A back injury has also prevented him from exercising too rigorously, but he has promised to restart his gym routine, albeit at a slower pace.
Committing to a healthier lifestyle wasn’t easy, especially for someone working in the food industry. It even reached a point when, Goldstein says, “I was very happy being fat – I accepted it.”
His experienced an epiphany during a visit home to the US in 2012. His sister confronted him with the fact that while he may have been a successful entrepreneur out in Asia, he was also a certain candidate for a heart attack. “What she said really hit me very hard. I almost broke down, but that’s what I needed to hear,” he says.
Through a friend, Goldstein learned about the Medifast programme, which he signed up for to help kick-start his diet. This consisted of packaged balanced meals that kept his body regulated and functioning. Visits to the gym were incorporated into his schedule.
It was at the gym that Goldstein found a unique motivation to shed pounds faster. He and a banker buddy staged a “Biggest Loser” programme. He lost the first round but got a rematch, which he won.
Then fellow Michelin-starred chef and pal Alvin Leung – who also erred on the large side – challenged him in the charity-focused Summer Slim Slam. Not only did Goldstein top that showdown – with a 17.5 per cent body-weight loss over Leung’s 15.3 per cent – he and Leung each pledged HK$20,000 to their chosen charities, with the winner’s intended organisation getting the majority in an 80:20 split.
Goldstein chose to help Heifer International, a group aiming to end world hunger and poverty by providing livestock to struggling communities. Leung went for the Hong Kong Juvenile Diabetes Association and Rainbow of Hong Kong, an LGBT non-profit group.
Reflecting on his own commitment to a healthier lifestyle, Goldstein says that at his current and future restaurants, diners will always have healthy choices. “I don’t want to force people to eat exactly what I’m eating,” he says. “For example, I have given them options on my lunch menu at Gold which are calorie-counted, tasty and delicious.”

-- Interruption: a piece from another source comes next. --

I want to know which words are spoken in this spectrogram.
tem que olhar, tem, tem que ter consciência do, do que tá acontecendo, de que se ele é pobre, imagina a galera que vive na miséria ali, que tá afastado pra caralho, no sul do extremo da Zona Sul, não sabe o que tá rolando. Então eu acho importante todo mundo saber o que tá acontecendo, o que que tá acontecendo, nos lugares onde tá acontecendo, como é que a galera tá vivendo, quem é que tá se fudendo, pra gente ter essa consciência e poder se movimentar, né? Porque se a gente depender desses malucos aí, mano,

He says he is willing to assist people achieve successful weight loss, provided “they take me seriously”. His “Healthy Plan” package includes a diet programme, constant and daily mentoring via WhatsApp, and even training a client’s helper in meal preparation. “I like helping people,” he says. “I like being their life coach.”

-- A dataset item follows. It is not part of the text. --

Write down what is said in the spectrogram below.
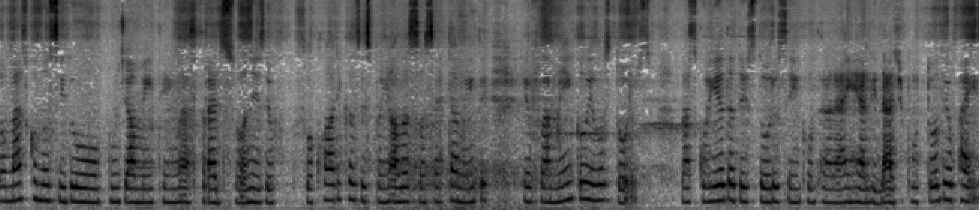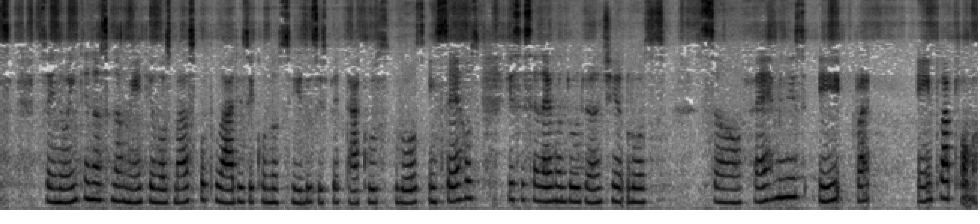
O mais conhecido mundialmente em las tradições folclóricas espanholas são certamente o flamenco e os touros. As corridas de touros se encontrará em realidade por todo o país, sendo internacionalmente os mais populares e conhecidos espetáculos os encerros que se celebram durante os São Fermines e em Pamplona.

Not too long ago, Goldstein would have guffawed at the image of him as a motivational activist. “Then, I couldn’t even motivate my goddamn self to lose weight,” he says. “I guess it was the timing of my sister telling me [I was a certain candidate for a heart attack] and me realising it was time to do something about it. It’s hearing that bell ringing, that wake-up call before you get a heart attack or get sick. It was that combination.”
HANDLING THE HEAT OF THE KITCHEN
As Harlan Goldstein busily looks to expand his restaurant empire in Hong Kong and the rest of the region, he shares his recipe for success both in a nd out of the kitchen
My kitchen rules “I do a lot of teambuilding, which always helps employees get together as a unit. There’s no screaming or yelling in my kitchen, justcommunicating. I don’t like politics and games. I always promote from within if I have the right people.”
No hard feelings “If you need to improve, I would counsel you and give you a chance. If I didn’t see you improving, I would tell you, sorry, it’s not happening and let you go. I hate doing it, but to not to would screw up the team. But I try to explain nicely so there are no hard feelings.”
Earn respect “I’m a hands-on leader. If you just talk a lot of bullsh*t but you can’t do it, people will have no respect for you. I can wash the dishes – I started as a dishwasher at 14. I can clean the toilet. I’m not afraid to do things.”
Be the boss “I’m just simple ‘boss’ to my people, not Mr Goldstein. I never asked them to call me ‘boss’, but they all do. Even those who used to work for me years ago still call me ‘boss’.”